By Roy HendersonIt’s been one of those weeks where each day has brought something different. My volunteers and I managed to spend some time at the amphitheatre beside the Trust shop and did some more work on the footpath alongside the oak rail fencing. The area is looking very good now and it is a superb vantage point for having a picnic, enjoying the views and taking photographs.Another project that is moving forward is at Force Crag mine. Contractors will begin next week to do a huge amount of work on the scheme for de-watering and pollution control. So, with Joe and my volunteers I spent some time making sure that the track along to the mine is accessible for the contractors.Then I had to pop down to Sizergh (a Trust property near Kendal) to collect a lawn mower because the one on Derwent Island was broken and I needed to cut the grass there. I’ve discovered that it isn’t as easy to cut grass in straight lines as I thought!We are also in the final stages of our preparations for the Tour of Britain cycle race that comes through Borrowdale on Monday September 16th. We are expecting huge numbers of people in the valley to observe that. I’m hoping for good weather and the opportunity to take photographs for the blog.Hi, It’s Daisy here.I helped Roy look after a 24 Peaks Challenge Group last weekend. I only worked the second day. We walked from Grizedale Tarn all the way through the Helvellyn Range to Great Dodd and down. It was miles.
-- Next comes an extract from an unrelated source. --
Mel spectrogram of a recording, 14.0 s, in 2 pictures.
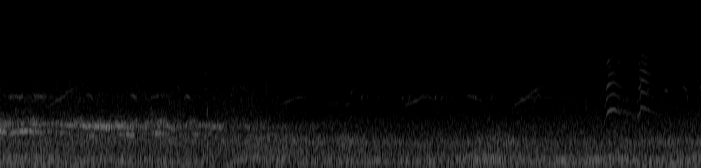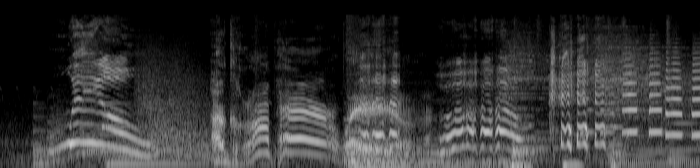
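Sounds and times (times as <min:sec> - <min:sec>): faint birds chirping: 0:00.0 - 0:07.6.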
A wood-working week.
07:49 09 September 2013
By Roy HendersonOnce again I’ve been working down by the lake alongside the Trust shop. My volunteers have been working with me on resurfacing another section of footpath and installing more riven oak post & rail fencing. Hopefully this will make it look inviting and accessible so that more people will use the amphitheatre area.I also had to go out and deal with a damaged tree branch that was suspended above one of our most popular footpaths down by the lake. It had snapped between 4 and 4.15 pm on a Saturday afternoon and I was on the scene by 4.20 pm to tape and cone off the area for safety. Our tree surgeons came in on Monday to remove the branch and make the tree safe. We check all our trees on popular routes every three months and this one had shown no obvious signs of disease or damage. After the fall we discovered some signs of fungal infection at the top of the tree and the branch just broke away. No matter how often we check, trees just carry on growing, ageing and eventually decaying and the ‘wear and tear’ is not always visible.On Sunday I came upon a man who was lifting his small daughter over the safety barrier of two sets of tapes and cones so that they could walk under the tree. I was flabbergasted that he would put at risk what I guess is one of the most precious things he has. When he saw me arrive, he quickly left the danger area. Safety barriers are always put in place for a reason even if it is not immediately obvious to passers-by what the risk is.Daisy here.I’ve been to the vet. I’ve got swimmers’ tail. It really hurt but the vet is lovely and she sorted it out for me.